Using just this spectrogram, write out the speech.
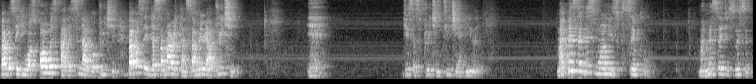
Bible says he was always at the synagogue preaching. Bible says the Samaritan, Samaria preaching. Yeah. Jesus preaching, teaching, and healing. My message this morning is simple. My message is listen.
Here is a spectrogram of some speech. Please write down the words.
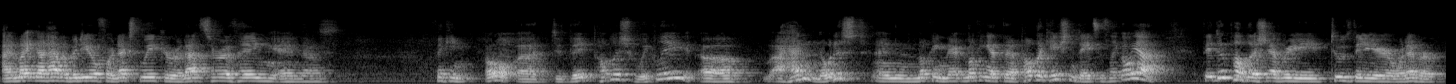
I might not have a video for next week or that sort of thing, and I was thinking, oh, uh, did they publish weekly? Uh, I hadn't noticed, and looking there, looking at the publication dates, it's like, oh yeah, they do publish every Tuesday or whatever.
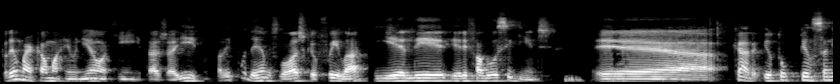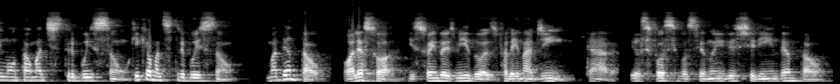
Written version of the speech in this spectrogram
podemos marcar uma reunião aqui em Itajaí? Eu falei, podemos, lógico, eu fui lá, e ele, ele falou o seguinte, é, cara, eu estou pensando em montar uma distribuição. O que, que é uma distribuição? Uma dental. Olha só, isso é em 2012. Falei, Nadim, cara, eu se fosse você não investiria em dental.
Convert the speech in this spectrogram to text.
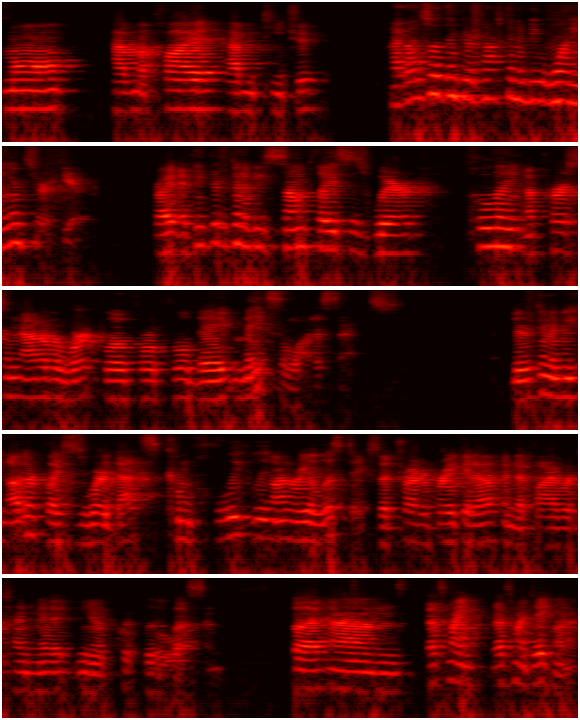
small, have them apply it, have them teach it. I also think there's not going to be one answer here right? I think there's going to be some places where pulling a person out of a workflow for a full day makes a lot of sense. There's going to be other places where that's completely unrealistic. So try to break it up into five or ten minute, you know, quick little lesson. But um, that's my that's my take on it.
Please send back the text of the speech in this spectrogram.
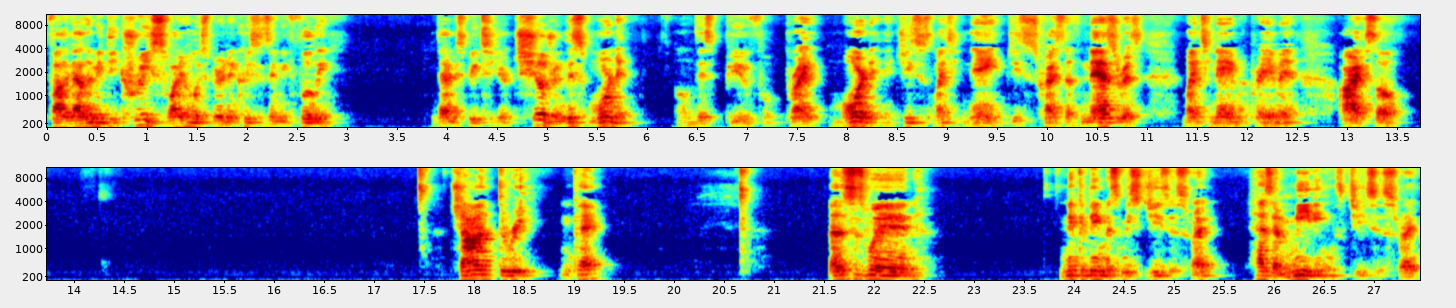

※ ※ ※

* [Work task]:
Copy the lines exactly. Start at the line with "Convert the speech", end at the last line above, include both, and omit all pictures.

* [Answer space]:
Convert the speech in this spectrogram to text.
small, have them apply it, have them teach it. I also think there's not going to be one answer here right? I think there's going to be some places where pulling a person out of a workflow for a full day makes a lot of sense. There's going to be other places where that's completely unrealistic. So try to break it up into five or ten minute, you know, quick little lesson. But um, that's my that's my take on it.
Please send back the text of the speech in this spectrogram.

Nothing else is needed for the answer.